Egypt’s Muslim Brotherhood is suffering from an identity crisis, made worse by ongoing, violent state repression. Nearly a century since its founding, the Brotherhood hasn’t reconciled its social and political aims.
Noha Khaled plumbs the first of three crises besetting the Brotherhood: its internal identity conflict over what kind of organization it aspires to be.
Throughout its history, the Brotherhood has struggled to accommodate its mission as a religious and social service network, alongside its ambitions for political power. That ambivalence, or contradiction, forms the cornerstone of the Brotherhood’s ongoing triple crisis.
This is the third episode of Broken Bonds, a five-part special season of the Order From Ashes podcast. The first episode charted Abdelrahman Ayyash’s personal coming of age in a Brotherhood milieu. In the second episode, Ayyash, Khaled, and Amr ElAfifi mapped how the crises of identity, legitimacy, and membership simultaneously explain the organization’s weaknesses and its staying power. The remaining episodes of Broken Bonds go deeper into the crises of legitimacy and membership, and the implications for policy.
Broken Bonds explores the evolution of Egypt’s Muslim Brotherhood from the apex of its power, when it won Egypt’s presidency in 2012, to the organization’s disarray and marginalization today.
The podcast season is a companion to a new book, Broken Bonds: The Existential Crisis of Egypt’s Muslim Brotherhood, 2013–22, published in February 2023 by TCF Press. Broken Bonds is part of “Faith and Fracture,” a TCF project supported by the Henry Luce Foundation.

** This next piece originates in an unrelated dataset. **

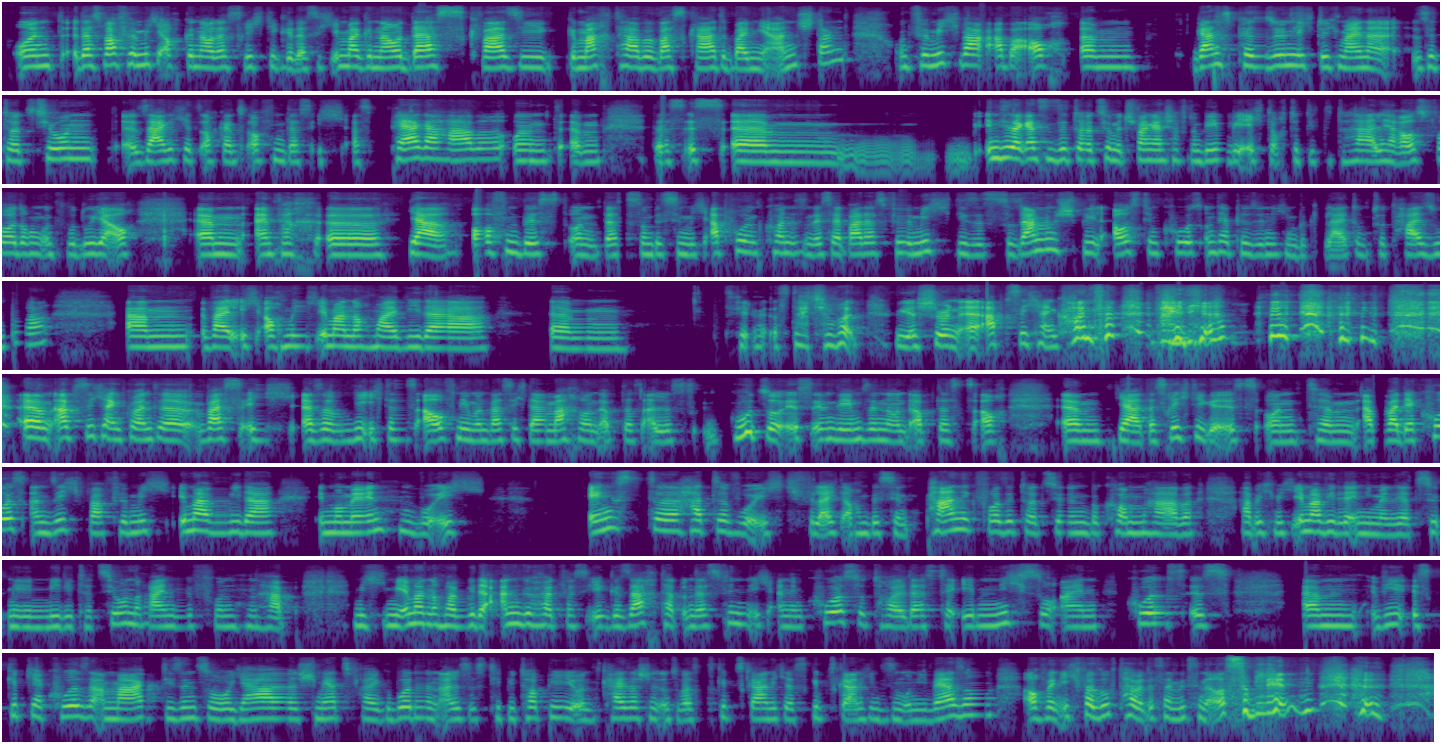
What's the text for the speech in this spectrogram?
Und das war für mich auch genau das Richtige, dass ich immer genau das quasi gemacht habe, was gerade bei mir anstand. Und für mich war aber auch ähm, ganz persönlich durch meine Situation äh, sage ich jetzt auch ganz offen, dass ich Asperger habe und ähm, das ist ähm, in dieser ganzen Situation mit Schwangerschaft und Baby echt doch die totale Herausforderung und wo du ja auch ähm, einfach äh, ja offen bist und das so ein bisschen mich abholen konntest. Und deshalb war das für mich dieses Zusammenspiel aus dem Kurs und der persönlichen Begleitung total super, ähm, weil ich auch mich immer noch mal wieder ähm, fehlt mir das deutsche Wort, reassuren, äh, absichern konnte bei dir, ähm, absichern konnte, was ich, also wie ich das aufnehme und was ich da mache und ob das alles gut so ist in dem Sinne und ob das auch ähm, ja das Richtige ist. Und ähm, aber der Kurs an sich war für mich immer wieder in Momenten, wo ich Ängste hatte, wo ich vielleicht auch ein bisschen Panik vor Situationen bekommen habe, habe ich mich immer wieder in die Meditation reingefunden, habe mich mir immer noch mal wieder angehört, was ihr gesagt habt. Und das finde ich an dem Kurs so toll, dass der eben nicht so ein Kurs ist, ähm, wie, es gibt ja Kurse am Markt, die sind so, ja, schmerzfreie Geburt und alles ist tippitoppi und Kaiserschnitt und sowas gibt es gar nicht, das gibt es gar nicht in diesem Universum, auch wenn ich versucht habe, das ein bisschen auszublenden.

- Noha Khaled, writer and researcher
- Thanassis Cambanis, director, Century International